How brilliant. Was it Fr Rowlands's idea? To make the climax of our pilgrimage an event not in Lourdes but at the older nearby shrine of our Lady of Betharram? One can get a trifle tired of the two styles of architecture in Lourdes itself: that heavy and idiosyncratic French Gothic Revival in the older churches, and the concrete brutalism of the newer ones (all rather like the Jubilee Line, as one of our seminarians acutely put it). So on our last full day we went to a jewel of early C18 baroque so that, as Father put it, he could show us what we ought to like. A profound piece of theology. Wonderful shrine that it is, Lourdes lacks a hermeneutic of continuity. At the beginning of the C20, even the old parish church - S Bernadette's church - was demolished so that a new one could replace it in guess-what style (although you can see some of the altar furnishings from the church S Bernadette worshipped in Sunday by Sunday preserved in the chapel of the Fort which looms over Lourdes). But Betherram is an unbroken masterpiece in the same style: bright and joyous and playful; as Bishop Ladds put it, not a straight line in sight (except that in one of the side chapels I did see something rather nasty: a square kitchen table with some chairs informally around it). There are lots of those Salomonic pillars, curvy like the supports of the ciborium in S Peter's in Rome, reminiscent of Raffael's cartoons inthe V and A showing the Temple pillars at Jerusalem. The porch north of Oxford's University Church (the porch with the statue of our Lady which formed part of the indictment leading to Archbishop Laud's indictment and martyrdom) has just such columns. So here we have an art style diachronically continuous in its idiom, and synchronic in its tying-together of Caroline Anglican Oxford and post-Huguenot Conte Bearn. Except that Laud's porch doesn't have putti with wobbly little bottoms climbing up the pillars. You need something to go to Aquitaine to see.

Father, I don't know if you read this humble blog, but, if you do, I did like what you showed us and I think the whole pilgrimage was simply wonderful.

LOURDES 2

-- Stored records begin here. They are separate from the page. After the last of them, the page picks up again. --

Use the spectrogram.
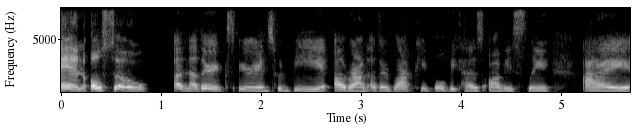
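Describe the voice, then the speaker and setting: A woman's plain, everyday voice at medium pitch, with an American accent and a quiet background. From Michigan, US. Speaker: undergraduate student. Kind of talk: interview. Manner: casual, uses many fillers.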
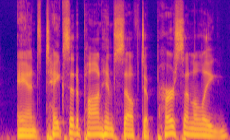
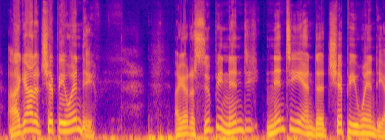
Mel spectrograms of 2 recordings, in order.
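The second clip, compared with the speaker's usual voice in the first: put-on baby talk; 7 semitones higher, faster than usual. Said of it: "playful baby-talk about the windscreen".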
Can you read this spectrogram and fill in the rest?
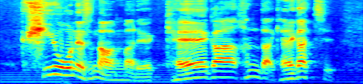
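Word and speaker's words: κύων: 퀴온 정확히 말하면 이 키읔 발음이 없어요. 그 헬라어나 라틴은 그 쌍기역입니다. 그러니까 퀴온이래요.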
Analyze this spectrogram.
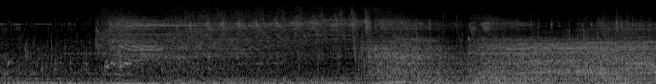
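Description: A loud game burst booms and fizzes.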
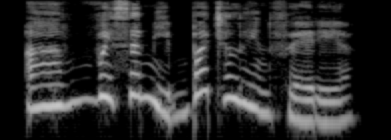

Walter Cardinal Kasper, the soon-to-be-ex-Prefect of the Christian Unity Council, undoubtedly set out to make gestures at the Lourdes International Mass; gestures to the old pre-Oxford-Movement style of Anglican Liturgy. Like old-style Protestant Evangelicals, he presided at the (ritual) North End; the altar lacked both cross and candlesticks. Somebody should have told Professor Kasper that since the 1840s Anglicans have somewhat developed their ritual practices. Indeed, some of our clergy, including my predecessor Fr Thomas Chamberlain, were physically persecuted for their doings. How different Kasperliturgie was from the pictures the tatshops of Lourdes were still showing: our Holy Father celebrating only a few days previously: seven candles and a crucifix on the altar. And how good it is to have a proper Anglican Pope after all these years. Kasper should copy his boss.

Two particularly interesting features, however. Despite the regulations that 'non-Catholic ministers' may not preach the Homily after the Gospel, Rowan, Archbishop of Canterbury, Primate of All England (does that make him de jure to be a Legatus natus of the Holy See?) did just that. Was it at the invitation of the Ordinary, Jacques our bishop? Or is Cardinal Kasper himself getting demob happy? And why did not Geoffrey Rowell carry a crosier? After all, as he reminded us, we were in his diocese.